Gibt es eine Pflicht zu leben? Ethische Aspekte der Diskussion zur Suizidbeihilfe

Is there some obligation to life? Ethical aspects of discussions about assisted suicide

Treść artykułu: Pobierz | Czytaj

Strona: 89 - 109

Publikacja w numerze: 36 (2016) nr 1

Autor: Martin Lintner

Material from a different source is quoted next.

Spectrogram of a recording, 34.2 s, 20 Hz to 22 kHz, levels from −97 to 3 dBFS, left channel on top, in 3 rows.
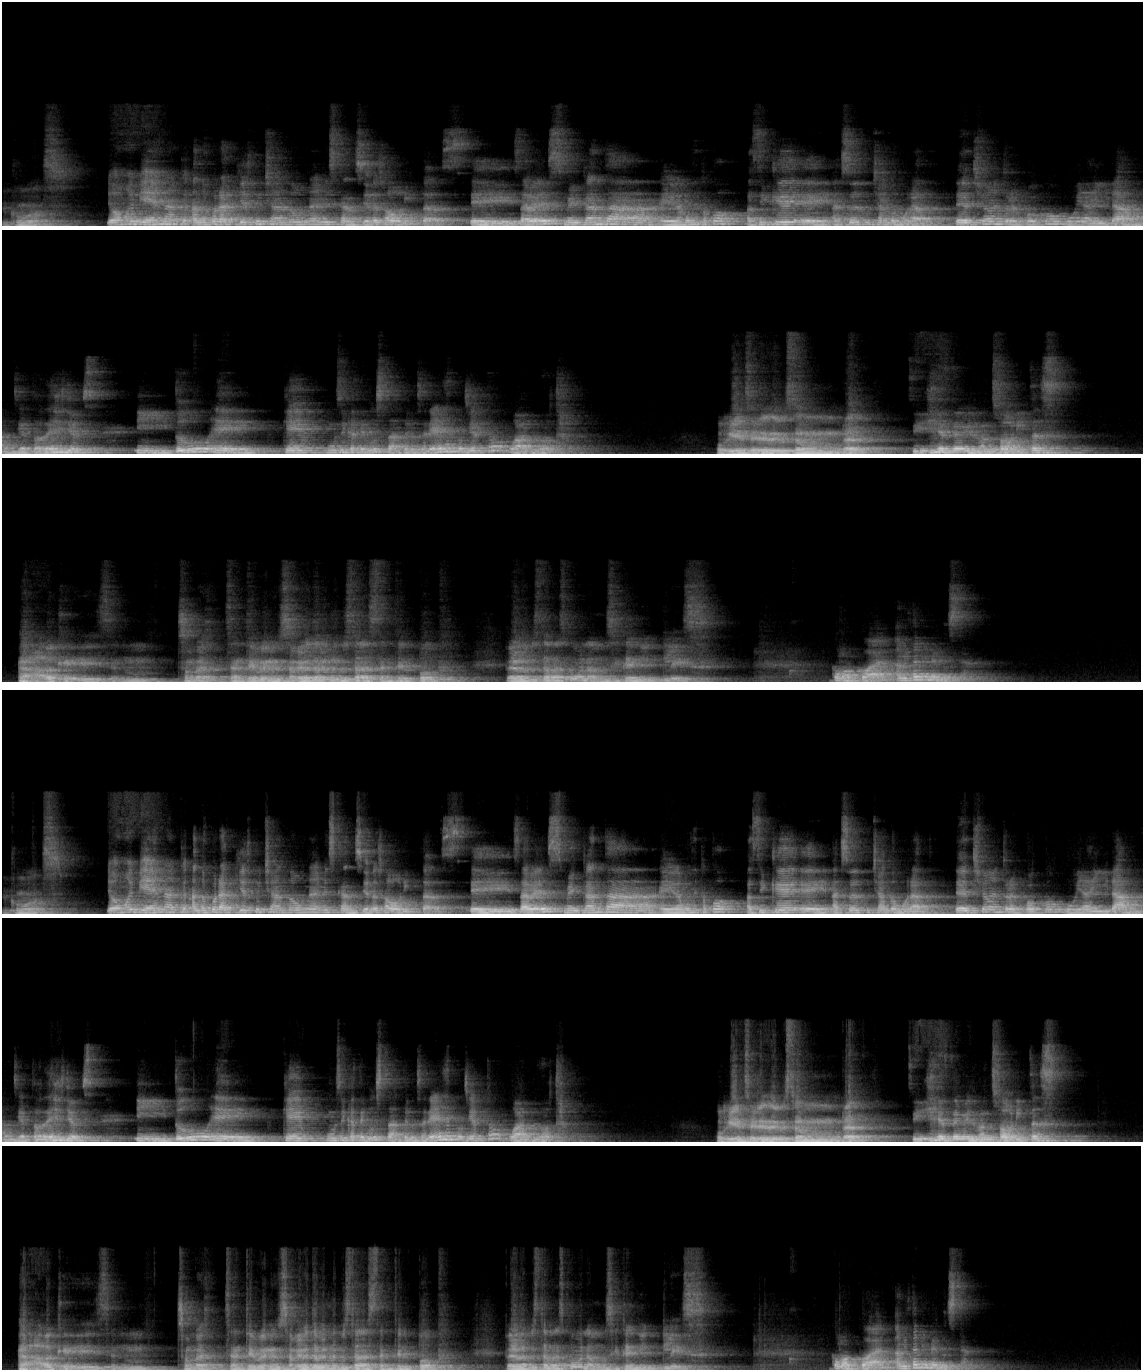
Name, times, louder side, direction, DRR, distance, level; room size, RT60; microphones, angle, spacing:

In the context of intensive discussion on the different legal regulations of assisted suicide, the underlying understanding of patient autonomy, plays an important role, but often this is not made the subject of discussion. The first understanding views autonomy not only as respect for the free will of a patient, but relates it to the principles of beneficence and nonmaleficence. A physician sees himself obliged to the principle salus aegroti suprema lex. In contrast to this today often we can find an understanding of patient autonomy in the sense of voluntas aegroti suprema lex, according to which the will of a patient obliges that of a doctor. The patient’s autonomy is not seen any more as the right to refuse medical interventions, but becomes a right to claim something. From the point of view of the latter the first concept is often criticized as paternalism. The author deals critically with both concepts of patient autonomy and tries to outline an understanding according to which autonomy and the need of care do not present a contrasting pair. He asks critically whether or under what conditions a voluntary request to be killed can really be understood as an expression of true autonomy. Further, he shows the social-ethical implications of the debate insofar the legal permission of assisted suicide can create a social climate of acceptance of suicidal acts. Finally, the author puts the question if hastened death by voluntary self-denial of food and drink can present a medical and ethical acceptable alternative to assisted suicide.